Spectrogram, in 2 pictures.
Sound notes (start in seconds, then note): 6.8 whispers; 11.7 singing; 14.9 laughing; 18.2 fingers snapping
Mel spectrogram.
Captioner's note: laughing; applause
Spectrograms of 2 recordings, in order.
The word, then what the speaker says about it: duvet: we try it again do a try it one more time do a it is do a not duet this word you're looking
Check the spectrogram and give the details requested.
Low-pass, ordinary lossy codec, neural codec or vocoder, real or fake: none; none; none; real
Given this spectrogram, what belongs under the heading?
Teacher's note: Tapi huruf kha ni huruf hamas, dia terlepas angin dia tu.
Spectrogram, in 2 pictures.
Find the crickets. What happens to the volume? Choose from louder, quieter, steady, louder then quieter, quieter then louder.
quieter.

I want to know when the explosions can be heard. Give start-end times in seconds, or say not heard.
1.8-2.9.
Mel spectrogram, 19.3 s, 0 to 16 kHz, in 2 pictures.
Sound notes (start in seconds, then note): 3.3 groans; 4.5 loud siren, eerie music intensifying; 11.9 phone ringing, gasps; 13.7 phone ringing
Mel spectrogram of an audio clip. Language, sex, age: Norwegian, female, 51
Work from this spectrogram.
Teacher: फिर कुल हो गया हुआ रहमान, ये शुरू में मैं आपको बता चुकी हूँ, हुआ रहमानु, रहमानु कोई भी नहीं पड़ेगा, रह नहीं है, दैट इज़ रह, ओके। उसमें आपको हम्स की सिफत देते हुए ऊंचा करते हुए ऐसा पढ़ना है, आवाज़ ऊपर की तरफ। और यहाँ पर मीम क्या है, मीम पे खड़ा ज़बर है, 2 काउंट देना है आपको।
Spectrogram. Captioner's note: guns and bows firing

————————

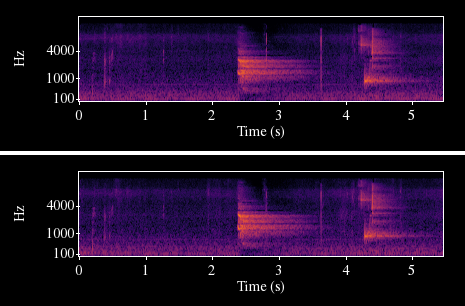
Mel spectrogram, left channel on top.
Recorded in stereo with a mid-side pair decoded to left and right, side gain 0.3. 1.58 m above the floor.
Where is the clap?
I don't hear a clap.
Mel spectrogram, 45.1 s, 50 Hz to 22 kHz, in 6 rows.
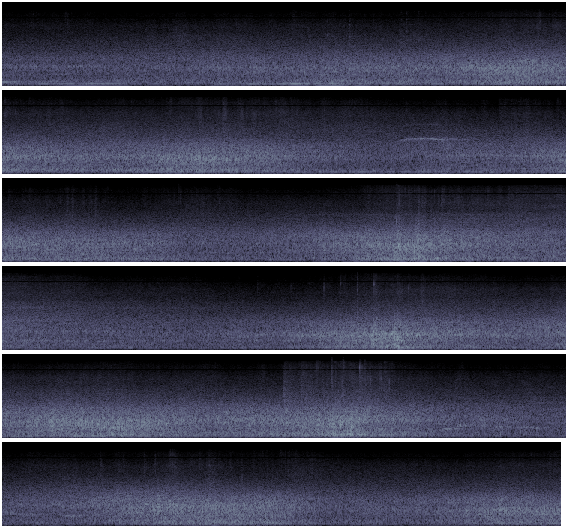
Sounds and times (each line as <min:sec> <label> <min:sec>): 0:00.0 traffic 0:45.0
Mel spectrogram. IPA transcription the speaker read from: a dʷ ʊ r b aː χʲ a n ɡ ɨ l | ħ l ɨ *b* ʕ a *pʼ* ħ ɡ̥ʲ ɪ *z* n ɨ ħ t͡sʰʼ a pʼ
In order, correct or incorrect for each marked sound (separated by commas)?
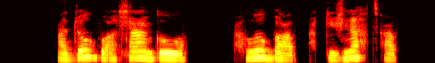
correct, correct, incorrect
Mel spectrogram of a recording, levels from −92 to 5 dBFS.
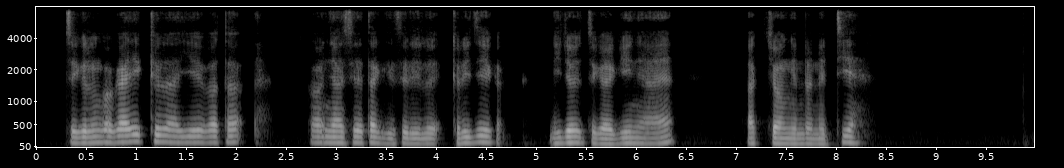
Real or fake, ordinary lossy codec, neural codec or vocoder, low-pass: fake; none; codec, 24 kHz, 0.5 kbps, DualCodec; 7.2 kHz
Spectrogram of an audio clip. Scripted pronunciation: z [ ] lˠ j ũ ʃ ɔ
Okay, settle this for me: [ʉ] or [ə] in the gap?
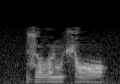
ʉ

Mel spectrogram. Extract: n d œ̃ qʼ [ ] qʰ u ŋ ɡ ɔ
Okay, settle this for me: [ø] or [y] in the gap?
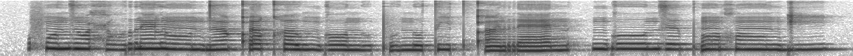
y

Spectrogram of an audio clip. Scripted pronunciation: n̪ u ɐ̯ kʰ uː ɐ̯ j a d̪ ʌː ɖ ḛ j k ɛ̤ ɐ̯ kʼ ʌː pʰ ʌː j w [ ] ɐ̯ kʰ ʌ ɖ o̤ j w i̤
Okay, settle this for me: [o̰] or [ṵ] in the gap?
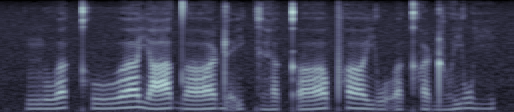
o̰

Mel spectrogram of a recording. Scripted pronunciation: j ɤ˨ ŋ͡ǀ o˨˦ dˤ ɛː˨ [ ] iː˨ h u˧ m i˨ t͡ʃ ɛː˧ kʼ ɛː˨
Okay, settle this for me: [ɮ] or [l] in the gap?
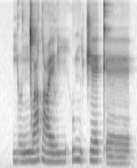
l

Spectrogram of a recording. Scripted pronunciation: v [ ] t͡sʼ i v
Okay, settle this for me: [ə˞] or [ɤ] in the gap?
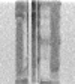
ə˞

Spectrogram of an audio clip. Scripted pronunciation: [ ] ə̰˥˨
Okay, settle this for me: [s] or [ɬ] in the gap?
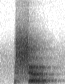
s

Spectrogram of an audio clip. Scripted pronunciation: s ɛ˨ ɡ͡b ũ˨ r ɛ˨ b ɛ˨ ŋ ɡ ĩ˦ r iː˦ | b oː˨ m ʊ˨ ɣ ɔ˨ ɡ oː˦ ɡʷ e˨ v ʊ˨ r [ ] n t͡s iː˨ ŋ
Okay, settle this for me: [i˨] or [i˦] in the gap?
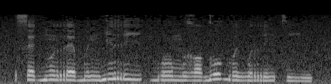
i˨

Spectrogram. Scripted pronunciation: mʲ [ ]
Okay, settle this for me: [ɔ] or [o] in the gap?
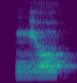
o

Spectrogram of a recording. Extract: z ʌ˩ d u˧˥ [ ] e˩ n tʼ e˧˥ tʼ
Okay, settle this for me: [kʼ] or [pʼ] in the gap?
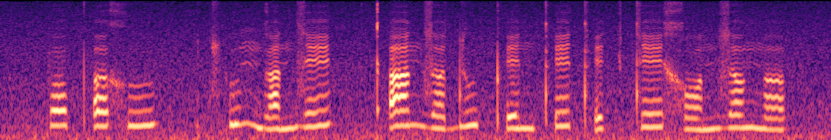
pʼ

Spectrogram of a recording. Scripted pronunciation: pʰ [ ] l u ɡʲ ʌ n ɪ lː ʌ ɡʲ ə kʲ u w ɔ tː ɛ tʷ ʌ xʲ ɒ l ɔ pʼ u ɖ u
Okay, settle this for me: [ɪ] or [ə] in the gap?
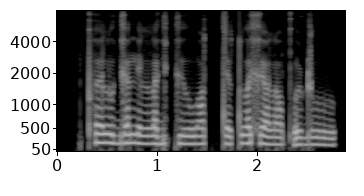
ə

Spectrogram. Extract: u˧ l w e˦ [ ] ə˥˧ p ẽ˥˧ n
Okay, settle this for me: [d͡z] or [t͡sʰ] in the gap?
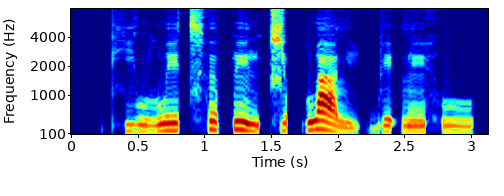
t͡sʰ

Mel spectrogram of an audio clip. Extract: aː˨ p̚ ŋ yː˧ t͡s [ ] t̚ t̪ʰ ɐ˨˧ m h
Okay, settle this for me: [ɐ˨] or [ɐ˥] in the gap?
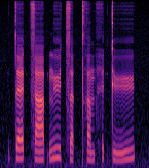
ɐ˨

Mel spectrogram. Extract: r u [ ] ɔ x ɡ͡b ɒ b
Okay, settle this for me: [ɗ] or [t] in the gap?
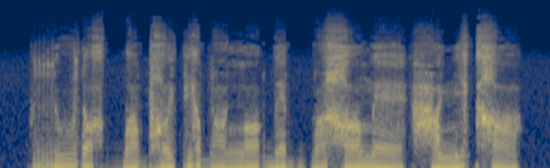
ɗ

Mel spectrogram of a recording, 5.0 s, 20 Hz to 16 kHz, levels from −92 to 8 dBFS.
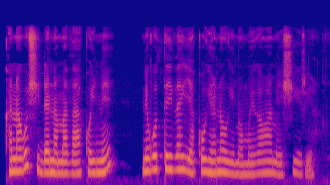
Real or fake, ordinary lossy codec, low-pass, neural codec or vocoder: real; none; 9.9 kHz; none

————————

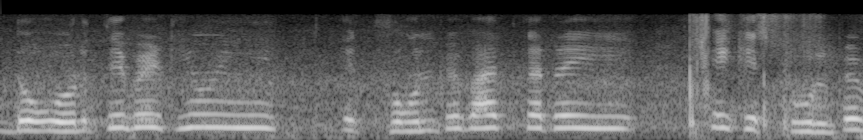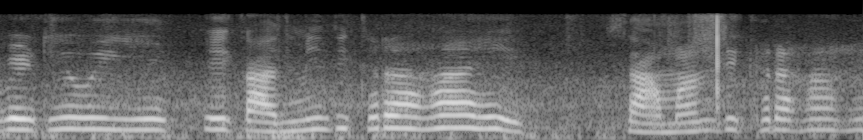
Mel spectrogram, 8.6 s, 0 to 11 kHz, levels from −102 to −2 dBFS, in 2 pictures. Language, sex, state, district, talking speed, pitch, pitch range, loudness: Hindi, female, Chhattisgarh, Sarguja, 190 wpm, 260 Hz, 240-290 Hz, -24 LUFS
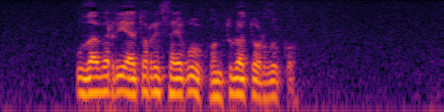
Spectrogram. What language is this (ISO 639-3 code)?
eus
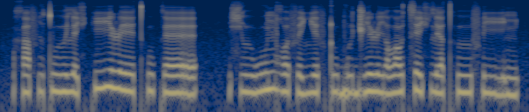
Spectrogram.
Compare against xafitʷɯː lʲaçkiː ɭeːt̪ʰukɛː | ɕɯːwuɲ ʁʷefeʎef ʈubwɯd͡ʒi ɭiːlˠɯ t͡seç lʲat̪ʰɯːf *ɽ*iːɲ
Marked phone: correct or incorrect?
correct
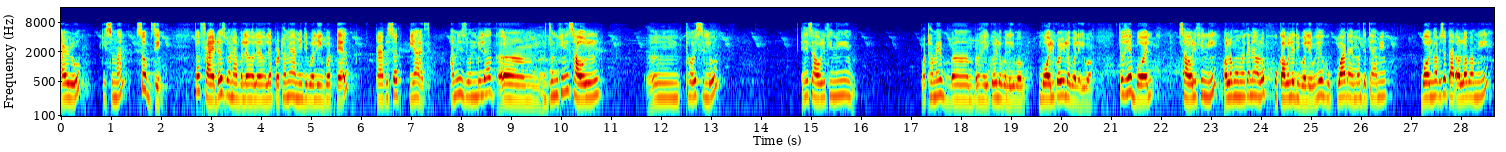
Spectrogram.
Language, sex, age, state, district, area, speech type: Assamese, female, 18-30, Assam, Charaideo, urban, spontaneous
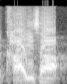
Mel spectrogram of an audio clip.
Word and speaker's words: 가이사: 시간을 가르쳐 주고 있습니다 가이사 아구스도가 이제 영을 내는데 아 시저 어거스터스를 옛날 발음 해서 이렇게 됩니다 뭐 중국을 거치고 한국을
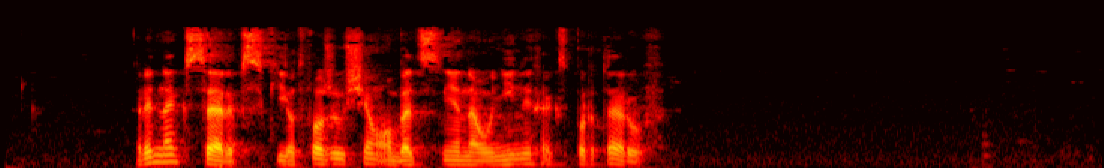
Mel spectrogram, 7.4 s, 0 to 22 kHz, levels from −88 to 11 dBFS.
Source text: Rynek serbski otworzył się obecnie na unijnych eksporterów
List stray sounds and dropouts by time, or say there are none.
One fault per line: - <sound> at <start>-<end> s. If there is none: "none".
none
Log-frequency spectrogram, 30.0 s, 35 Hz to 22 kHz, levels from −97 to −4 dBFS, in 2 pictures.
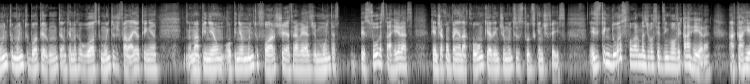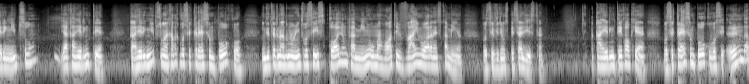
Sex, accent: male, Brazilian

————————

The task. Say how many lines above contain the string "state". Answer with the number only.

Reply to the task. 2